Between session handouts, itineraries, and notes, how the heck do you go paperless at a conference?
In most events, there is paper coming at you from all directions.
Julie Bestry from Best Results Organizing did a great blog post about her experience at a recent conference that I spoke at in Phoenix: NAPO2014: Taking Notes–The Paperless Experiment.
The plan was to try something I’d never done before, to go paperless for an entire NAPO conference. To do that, I’d have to:
- Take notes digitally
- Print nothing
- Figure out how to integrate different input sources of information
Julie’s post made me think about how my approach to attending conferences as paperlessly as possible has changed over the years.
This one depends on the conference, of course.
Many events provide the itinerary online ahead of time. When that happens, I like to store it in Evernote so that I always have it available on all my devices.
The best event I have ever seen for this is the National Association of Professional Organizers annual conference, which Julie and I both attend. They provide an iOS and Android app that allows you to build your schedule. I referred to the app constantly.
Speaker Handouts and Slides
Here is a possibly controversial opinion – if I need the slides from a presentation, the talk was probably not constructed very well.
This is why when speaking, unless I have a gun to my head, I prefer not to submit my slides ahead of time to be printed in the Conference Binder Of Paper Hell.
Again this is just me, but I don’t follow along with The Slides when I am listening to a talk. I prefer to see what the speaker has to say and be surprised.
For speaker handouts and The Slides, sometimes the conference will provide them in PDF format for downloading before or after the event, and sometimes the speaker will provide a resource page that they can be downloaded from.

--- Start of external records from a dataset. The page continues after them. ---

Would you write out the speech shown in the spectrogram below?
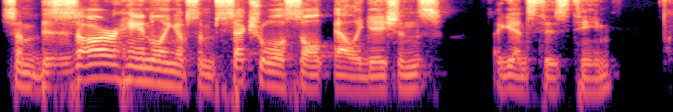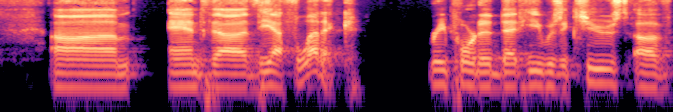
some bizarre handling of some sexual assault allegations against his team. Um, and the, the Athletic reported that he was accused of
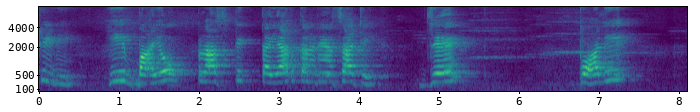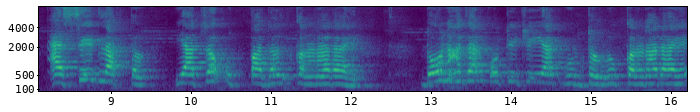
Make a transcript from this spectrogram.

Often there is nothing you can do and things are on paper. That’s fine – I just capture them with my phone’s scanning app and off to Evernote they go. The paper never makes it home with me.
The way I take notes at conferences has evolved, and you can see that evolution on the DocumentSnap blog.
I’ve also used my Wipebook at an event and that went pretty well.
I do this for many of the same reasons that Julie outlines in her post:
- Because I can type without looking at the screen (but can’t handwrite the same way), I was able to pay attention to each speaker’s non-verbal communication in greater depth.
- I was certainly able to type faster than I’d ever been able to handwrite my notes, giving me the opportunity to scan and correct errors without missing what the speaker was saying.
- My notes are far more legible than in past years.
I like being able to type my thoughts while watching the speaker. Since I don’t care about The Slides, flipping back and forth between them isn’t an issue for me.
However I capture the notes, they end up (surprise!) in Evernote.
There Is No Right Way To Do It
There are many benefits to handwriting your notes, which Julie outlines very well in her post. I understand the tradeoff, and the way I do it works for me.
You need to figure out how paperless you want your conference to be for you. The important thing is not how you capture things, but what you do with that information after you leave the closing party.
Do you have any paperless conference tips? I’d love to hear your thoughts in the comments.
.(Photo by Robert Scoble)